_WHAT IS NEEDED_:
In the records below, find each line with the word "didn" and copy it.

_EXTRACTED ENTRIES_:
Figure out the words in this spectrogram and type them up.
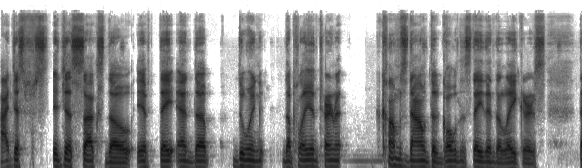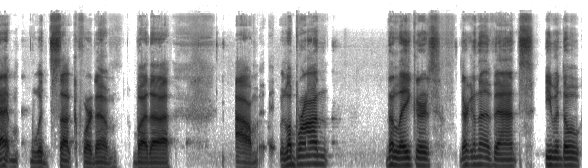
I just it just sucks though if they end up doing the play-in tournament comes down to Golden State and the Lakers. That would suck for them. But uh um LeBron, the Lakers, they're gonna advance, even though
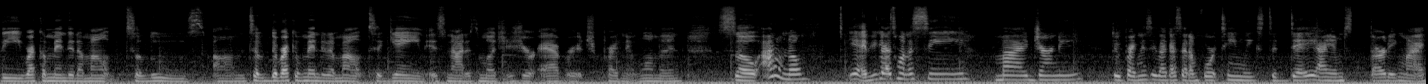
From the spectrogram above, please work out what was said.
the recommended amount to lose um, to the recommended amount to gain is not as much as your average pregnant woman. So i don't know. Yeah if you guys want to see my journey through pregnancy like i said i'm 14 weeks today. I am starting my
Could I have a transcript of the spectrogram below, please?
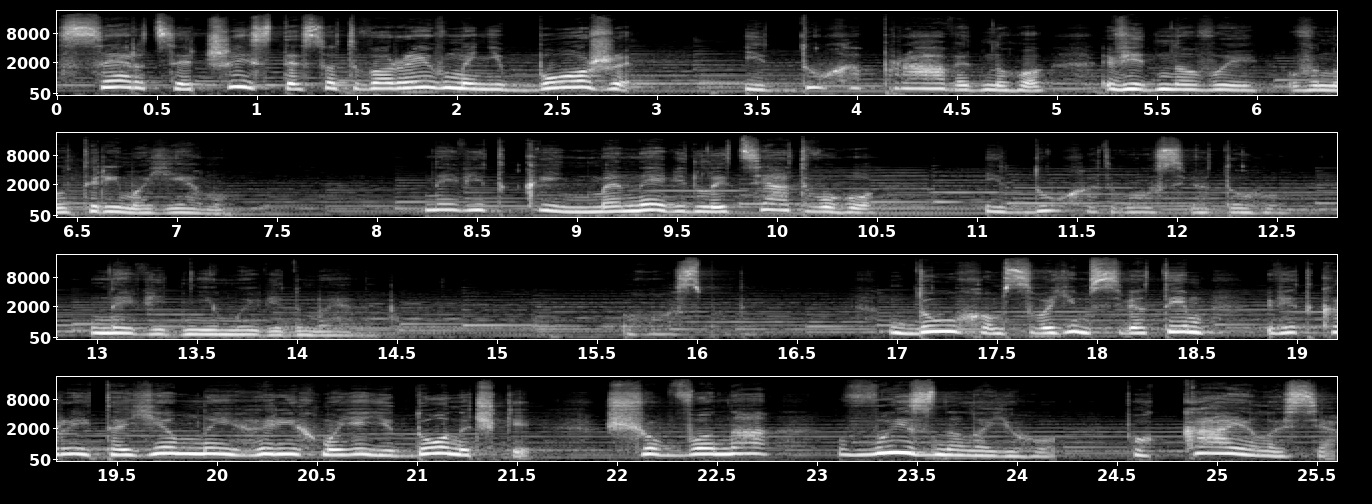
Серце чисте сотворив мені, Боже, і духа праведного віднови внутрі моєму. Не відкинь мене від лиця Твого і Духа Твого Святого не відніми від мене. Господи, Духом своїм святим відкрий таємний гріх моєї донечки, щоб вона визнала його, покаялася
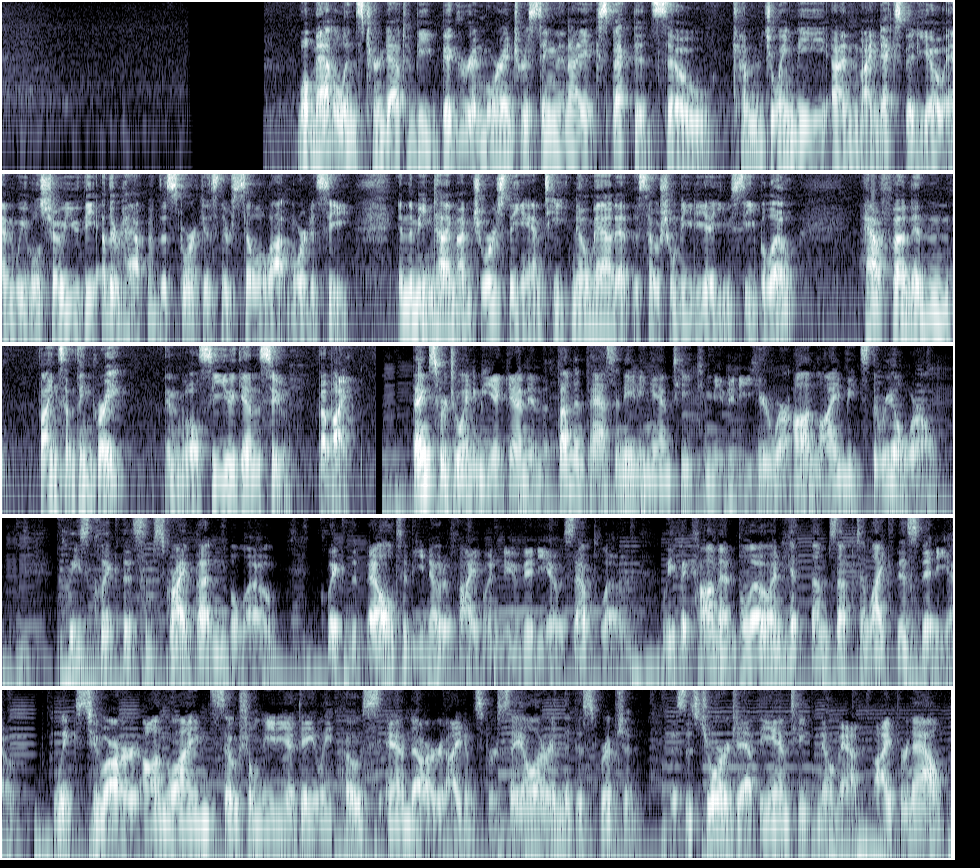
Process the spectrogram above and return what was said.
Well, Madeline's turned out to be bigger and more interesting than I expected, so come join me on my next video and we will show you the other half of the store because there's still a lot more to see. In the meantime, I'm George the Antique Nomad at the social media you see below. Have fun and find something great, and we'll see you again soon. Bye-bye. Thanks for joining me again in the fun and fascinating antique community here where online meets the real world. Please click the subscribe button below Click the bell to be notified when new videos upload. Leave a comment below and hit thumbs up to like this video. Links to our online social media daily posts and our items for sale are in the description. This is George at The Antique Nomad. Bye for now.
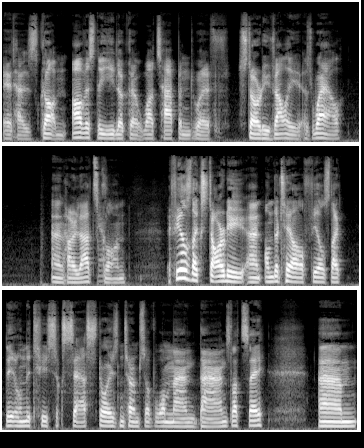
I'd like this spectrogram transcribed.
it has gotten. Obviously, you look at what's happened with Stardew Valley as well, and how that's Yeah. gone. It feels like Stardew and Undertale feels like the only two success stories in terms of one man bands, let's say. Um,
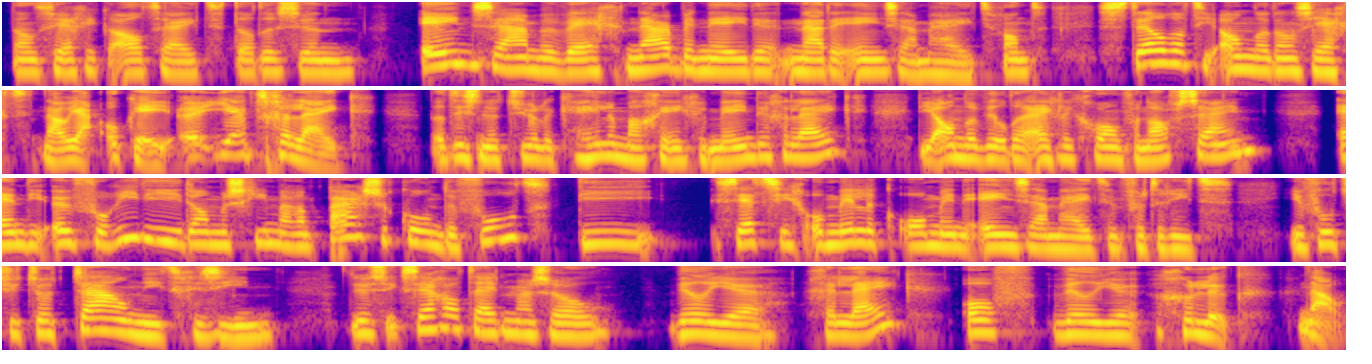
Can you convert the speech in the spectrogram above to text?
dan zeg ik altijd dat is een eenzame weg naar beneden, naar de eenzaamheid. Want stel dat die ander dan zegt: Nou ja, oké, eh, je hebt gelijk. Dat is natuurlijk helemaal geen gemeende gelijk. Die ander wil er eigenlijk gewoon vanaf zijn. En die euforie die je dan misschien maar een paar seconden voelt, die zet zich onmiddellijk om in eenzaamheid en verdriet. Je voelt je totaal niet gezien. Dus ik zeg altijd maar zo: wil je gelijk of wil je geluk? Nou,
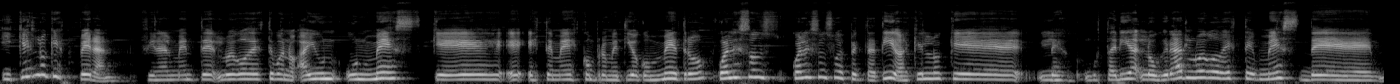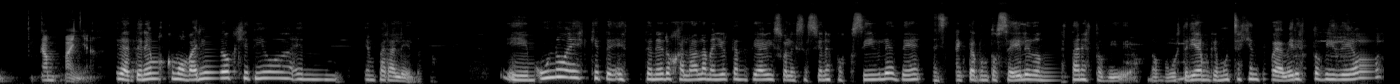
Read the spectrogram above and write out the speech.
¿Y qué es lo que esperan finalmente luego de este? Bueno, hay un, un mes que e, este mes comprometido con Metro. ¿Cuáles son, ¿Cuáles son sus expectativas? ¿Qué es lo que les gustaría lograr luego de este mes de campaña? Mira, tenemos como varios objetivos en, en paralelo. Eh, uno es que tener ojalá la mayor cantidad de visualizaciones posibles de Inspecta.cl donde están estos videos. Nos gustaría que mucha gente pueda ver estos videos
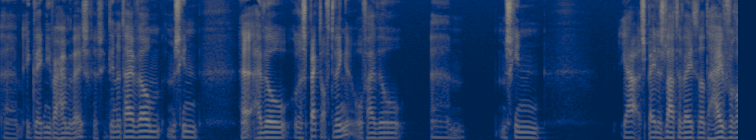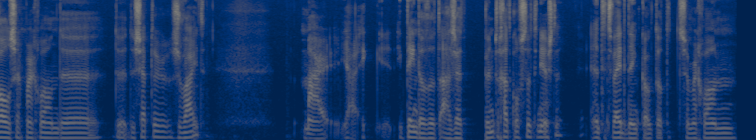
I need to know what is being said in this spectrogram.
ehm, ik weet niet waar hij mee bezig is. Ik denk dat hij wel misschien, hij wil respect afdwingen of hij wil ehm, misschien ja, spelers laten weten dat hij vooral zeg maar gewoon de, de, de scepter zwaait. Maar ja, ik, ik denk dat het AZ punten gaat kosten ten eerste. En ten tweede denk ik ook dat het zeg maar gewoon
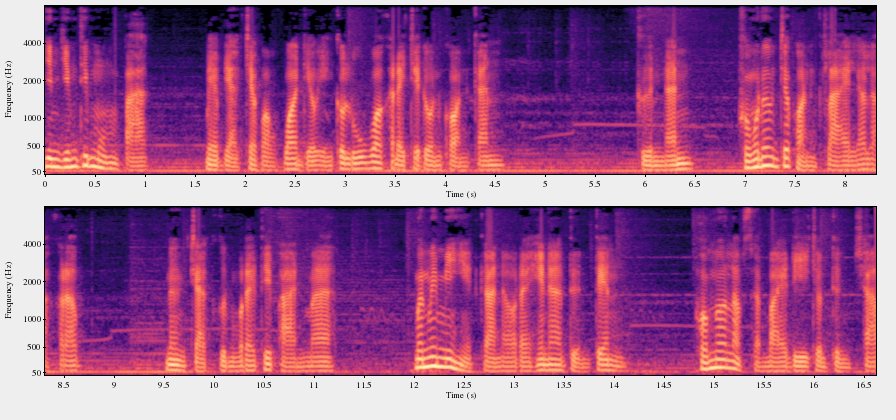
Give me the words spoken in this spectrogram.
ยิ้มยิ้มที่มุมปาก แบบอยากจะบอกว่าเดี๋ยวเองก็รู้ว่าใครจะโดนก่อนกัน คืนนั้น ผมเริ่มจะผ่อนคลายแล้วล่ะครับ เนื่องจากคืนวันแรกที่ผ่านมา มันไม่มีเหตุการณ์อะไรให้น่าตื่นเต้น ผมนอนหลับสบายดีจนถึงเช้า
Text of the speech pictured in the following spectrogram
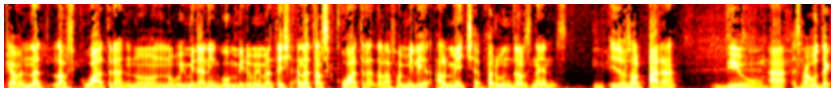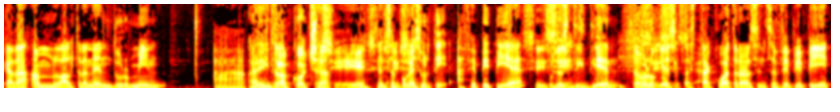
que han anat els quatre, no, no vull mirar ningú, em miro a mi mateix, han anat els quatre de la família al metge per un dels nens, i llavors el pare Diu... eh, s'ha hagut de quedar amb l'altre nen dormint a, a dintre del cotxe, sí, sí, sense sí, poder sí. sortir a fer pipí, eh? Sí, Us sí. estic dient. Sabeu Sí, el que és sí, sí. estar 4 hores sense fer pipí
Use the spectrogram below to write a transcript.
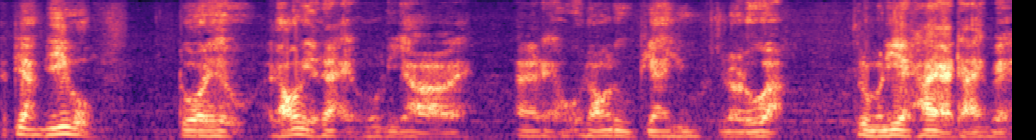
အပြန်ပြေးကုန်တော်တယ်ဟိုအလောင်းနေတိုင်းဟိုတရားပါပဲအဲ့ဒါဟိုအလောင်းကိုပြန်ယူကျွန်တော်တို့ကသူတို့မနေ့ကထားရအတိုင်းပဲ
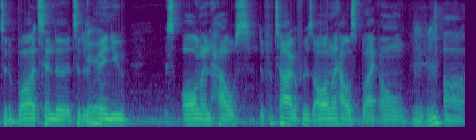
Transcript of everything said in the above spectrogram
to the bartender to the Yeah. venue. It's all in house. The photographer is all in house, black owned. Mm-hmm. Uh,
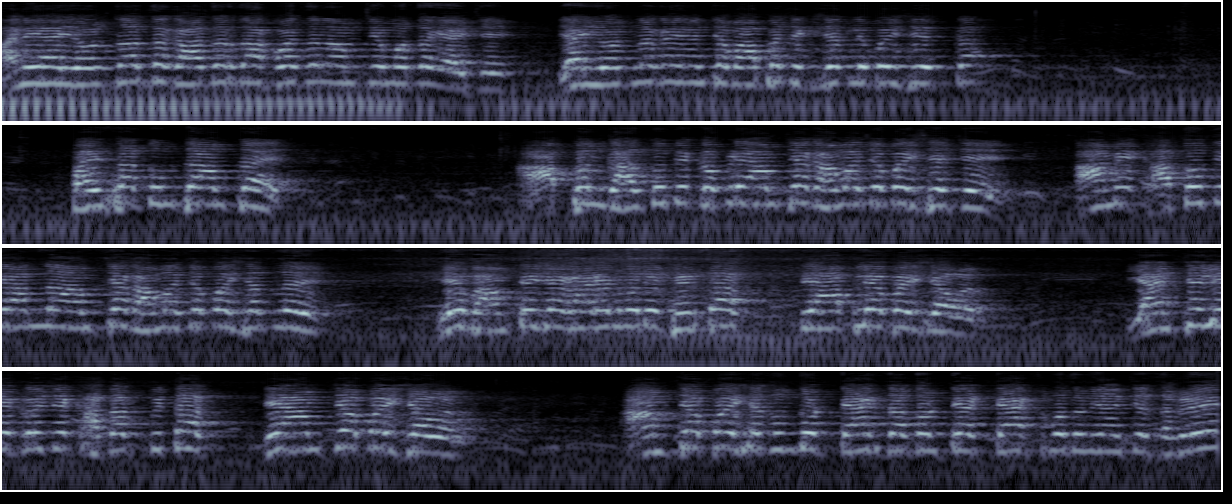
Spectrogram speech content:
आणि या योजनाचं गाजर दाखवायचं आणि आमचे मतं घ्यायचे. या योजना काय यांच्या बापाच्या खिशातले पैसे आहेत का? पैसा तुमचा आमचा आहे. आपण घालतो ते कपडे आमच्या घामाच्या पैशाचे. आम्ही खातो ते अन्न आमच्या घामाच्या पैशातले. हे भामटेच्या गाड्यांमध्ये फिरतात ते आपल्या पैशावर. यांचे लेकर जे खातात पितात ते आमच्या पैशावर. आमच्या पैशातून जो टॅक्स जातो त्या टॅक्स मधून यांचे सगळे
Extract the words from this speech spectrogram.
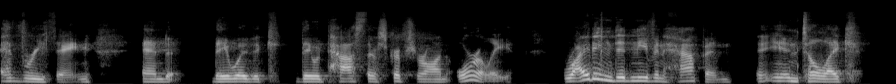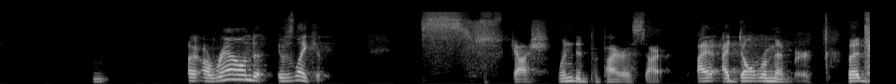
everything, and they would they would pass their scripture on orally. Writing didn't even happen until like around it was like gosh when did papyrus start? I, I don't remember. But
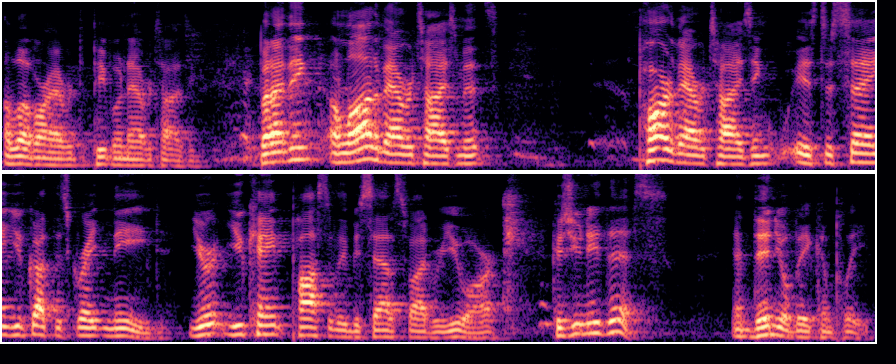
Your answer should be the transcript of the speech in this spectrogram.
I love our people in advertising. But I think a lot of advertisements, part of advertising is to say you've got this great need. You're, you can't possibly be satisfied where you are because you need this, and then you'll be complete,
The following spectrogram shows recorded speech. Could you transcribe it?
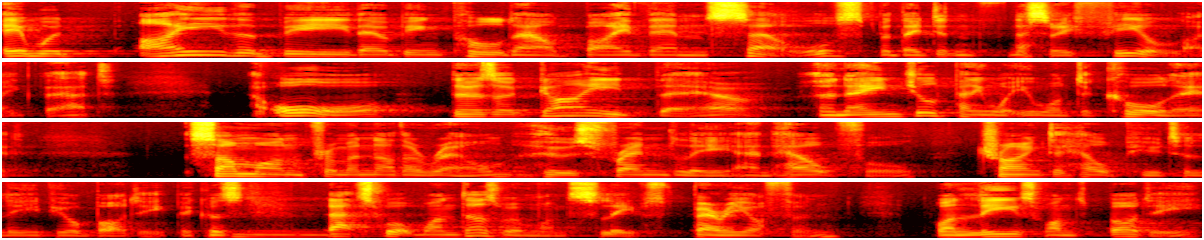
it would either be they were being pulled out by themselves, but they didn't necessarily feel like that, or there's a guide there, an angel, depending what you want to call it, someone from another realm who's friendly and helpful, trying to help you to leave your body, because mm. that's what one does when one sleeps very often. One leaves one's body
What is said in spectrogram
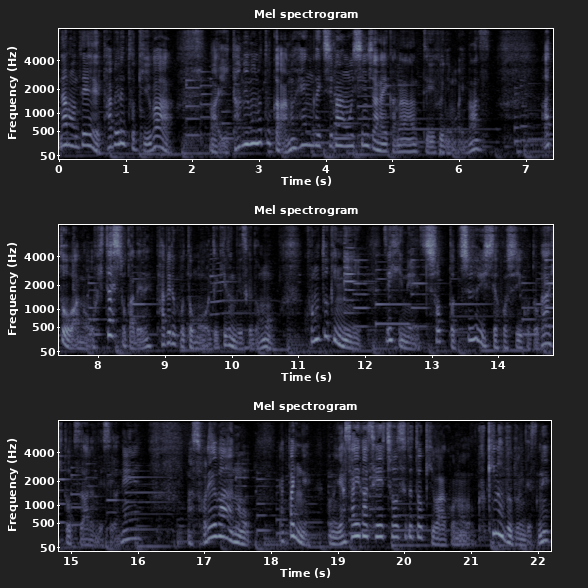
なので食べる時は、まあ、炒め物とかあの辺が一番美味しいんじゃないかなっていうふうに思います。あとあのおひたしとかでね食べることもできるんですけどもこの時に是非ねちょっと注意してほしいことが一つあるんですよね。まあ、それはあのやっぱりねこの野菜が成長する時はこの茎の部分ですね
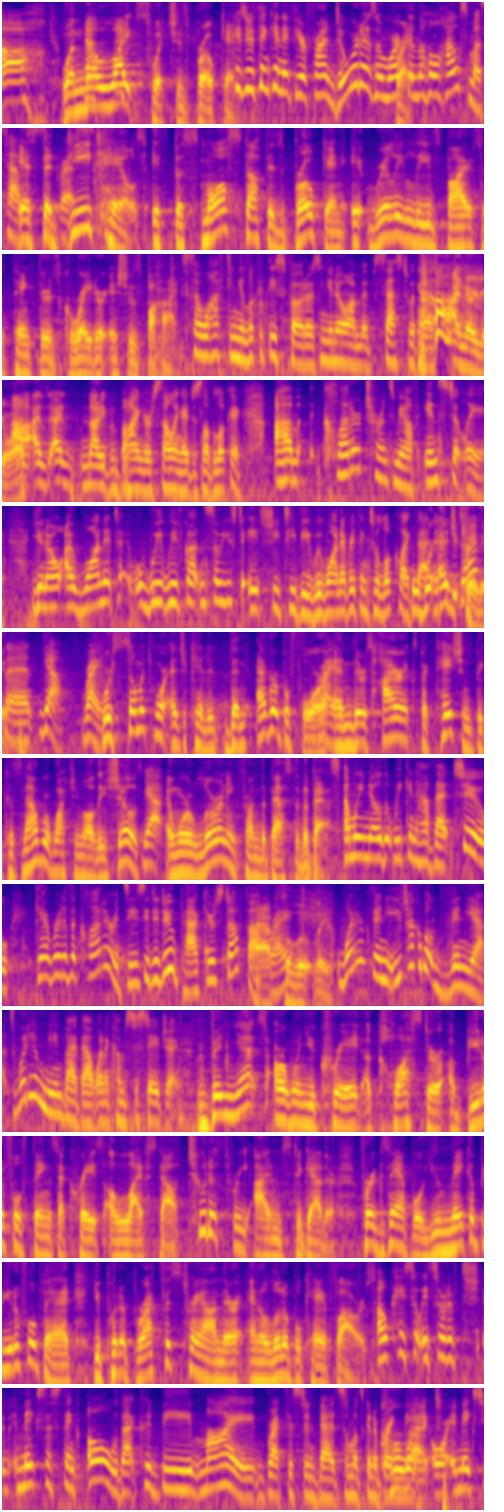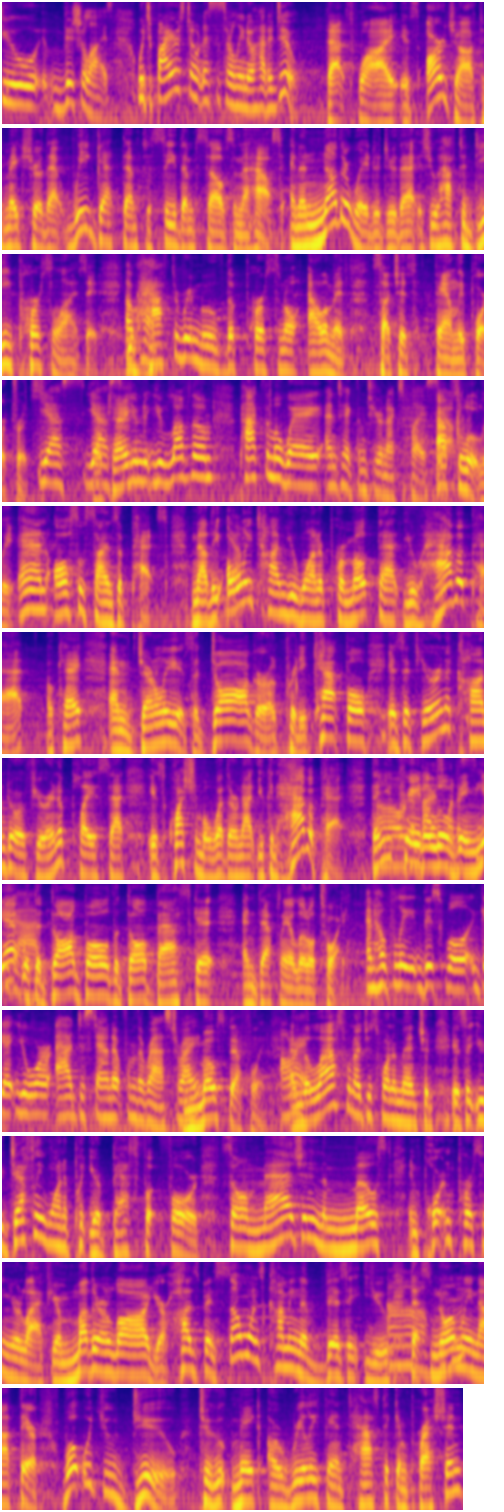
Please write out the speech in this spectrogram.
when the light switch is broken. Because you're thinking if your front door doesn't work, Right. then the whole house must have It's secrets. the details. If the small stuff is broken, it really leads buyers to think there's greater issues behind. so often you look at these photos, and you know I'm obsessed with this. I know you are. Uh, I, I'm not even buying or selling. I just love looking. Um, clutter turns me off instantly. You know, I want it. To, we, we've gotten so used to HGTV. We want everything to look like Well, that. we're And if educated. it doesn't, yeah, right. We're so much more educated than ever before, Right. and there's higher expectations because now we're watching all these shows Yeah. and we're learning from the best of the best. And we know that we can have that too. Get rid of the clutter. It's easy to do. Pack your stuff up, right? Absolutely. What are vignettes? You talk about vignettes. What do you mean by that when it comes to staging? Vignettes are when you create a cluster of beautiful things that creates a lifestyle, two to three items together. For example, you make a beautiful bed, you put a breakfast tray on there, and a little bouquet of flowers. Okay, so it sort of it makes us think, oh, that could be my breakfast in bed. Someone's going to bring Correct. me, or it makes you visualize, which buyers don't necessarily know how to do. That's why it's our job to make sure that we get them to see themselves in the house. And another way to do that is you have to depersonalize it. You Okay. have to remove the personal elements, such as family portraits. Yes, yes. Okay? You, you love them, pack them away, and take them to your next place. Yeah. Absolutely. And also signs of pets. Now, the Yeah. only time you want to promote that you have a pet, okay, and generally it's a dog or a pretty cat bowl, is if you're in a condo or if you're in a place that is questionable whether or not you can have a pet. Then you Oh, the create a little vignette with the dog bowl, the doll basket, and definitely a little toy. And hopefully this will get your ad to stand out from the rest, right? Most definitely. All and right. the last one I just want to mention is that you definitely want to put your best foot forward. So imagine the most important person in your life, your mother-in-law, your husband, someone's coming to visit you Ah, that's mm-hmm. normally not there. What would you do to make a really fantastic impression?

_REPLY_:
everything, and they would they would pass their scripture on orally. Writing didn't even happen until like around it was like gosh when did papyrus start? I, I don't remember. But
it would either be they were being pulled out by themselves, but they didn't necessarily feel like that, or there's a guide there, an angel, depending what you want to call it, someone from another realm who's friendly and helpful, trying to help you to leave your body, because mm. that's what one does when one sleeps very often. One leaves one's body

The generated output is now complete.